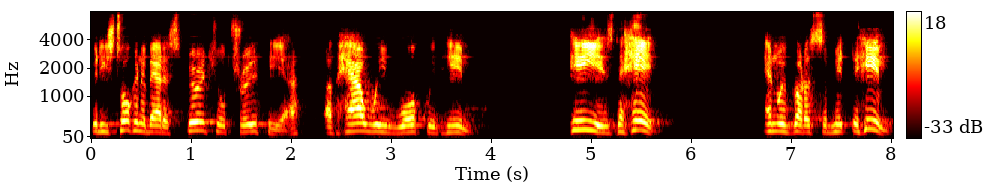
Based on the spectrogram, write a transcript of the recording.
but he's talking about a spiritual truth here of how we walk with Him. He is the head, and we've got to submit to Him.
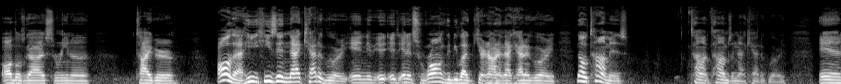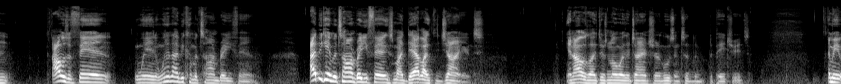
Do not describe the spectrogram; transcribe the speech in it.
all those guys, Serena, Tiger, all that. He he's in that category, and it, it, and it's wrong to be like you're not in that category. No, Tom is. Tom Tom's in that category, and I was a fan when when did I become a Tom Brady fan? I became a Tom Brady fan because my dad liked the Giants. And I was like, there's no way the Giants are losing to the, the Patriots. I mean,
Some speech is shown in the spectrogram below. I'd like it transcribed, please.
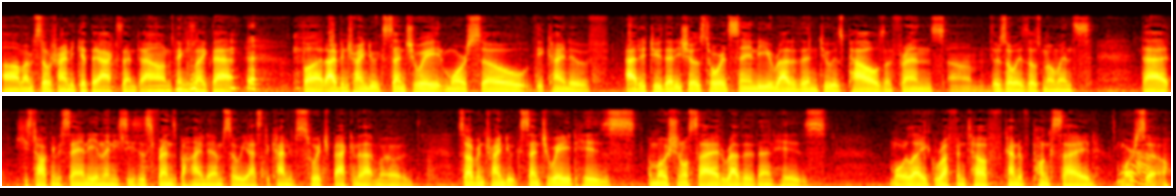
Um, I'm still trying to get the accent down, things like that. But I've been trying to accentuate more so the kind of attitude that he shows towards Sandy rather than to his pals and friends. Um, there's always those moments that he's talking to Sandy and then he sees his friends behind him, so he has to kind of switch back into that mode. So I've been trying to accentuate his emotional side rather than his more like rough and tough kind of punk side more Yeah. so.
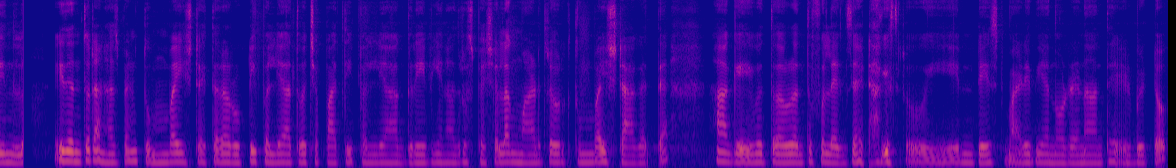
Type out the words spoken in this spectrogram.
ತಿನ್ಲು. ಇದಂತೂ ನನ್ನ ಹಸ್ಬೆಂಡ್ಗೆ ತುಂಬ ಇಷ್ಟ. ಈ ಥರ ರೊಟ್ಟಿ ಪಲ್ಯ ಅಥವಾ ಚಪಾತಿ ಪಲ್ಯ ಗ್ರೇವಿ ಏನಾದರೂ ಸ್ಪೆಷಲಾಗಿ ಮಾಡಿದ್ರೆ ಅವ್ರಿಗೆ ತುಂಬ ಇಷ್ಟ ಆಗುತ್ತೆ. ಹಾಗೆ ಇವತ್ತು ಅವರಂತೂ ಫುಲ್ ಎಕ್ಸೈಟ್ ಆಗಿದ್ರು. ಏನು ಟೇಸ್ಟ್ ಮಾಡಿದೀಯಾ ನೋಡೋಣ ಅಂತ ಹೇಳಿಬಿಟ್ಟು.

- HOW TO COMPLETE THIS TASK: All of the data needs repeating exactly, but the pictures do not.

- REPLY TO THE EXERCISE:
Based on the spectrogram, write a transcript of the recording.
but he's talking about a spiritual truth here of how we walk with Him. He is the head, and we've got to submit to Him.
Do not describe the spectrogram; transcribe the speech in it.
all those guys, Serena, Tiger, all that. He he's in that category, and it, it, and it's wrong to be like you're not in that category. No, Tom is. Tom Tom's in that category, and I was a fan when when did I become a Tom Brady fan? I became a Tom Brady fan because my dad liked the Giants. And I was like, there's no way the Giants are losing to the, the Patriots. I mean,
Some speech is shown in the spectrogram below. I'd like it transcribed, please.
Um, I'm still trying to get the accent down, things like that. But I've been trying to accentuate more so the kind of attitude that he shows towards Sandy rather than to his pals and friends. Um, there's always those moments that he's talking to Sandy and then he sees his friends behind him, so he has to kind of switch back into that mode. So I've been trying to accentuate his emotional side rather than his more like rough and tough kind of punk side more Yeah. so.
Type out the words spoken in this spectrogram.
ತಿನ್ಲು. ಇದಂತೂ ನನ್ನ ಹಸ್ಬೆಂಡ್ಗೆ ತುಂಬ ಇಷ್ಟ. ಈ ಥರ ರೊಟ್ಟಿ ಪಲ್ಯ ಅಥವಾ ಚಪಾತಿ ಪಲ್ಯ ಗ್ರೇವಿ ಏನಾದರೂ ಸ್ಪೆಷಲಾಗಿ ಮಾಡಿದ್ರೆ ಅವ್ರಿಗೆ ತುಂಬ ಇಷ್ಟ ಆಗುತ್ತೆ. ಹಾಗೆ ಇವತ್ತು ಅವರಂತೂ ಫುಲ್ ಎಕ್ಸೈಟ್ ಆಗಿದ್ರು. ಏನು ಟೇಸ್ಟ್ ಮಾಡಿದೀಯಾ ನೋಡೋಣ ಅಂತ ಹೇಳಿಬಿಟ್ಟು.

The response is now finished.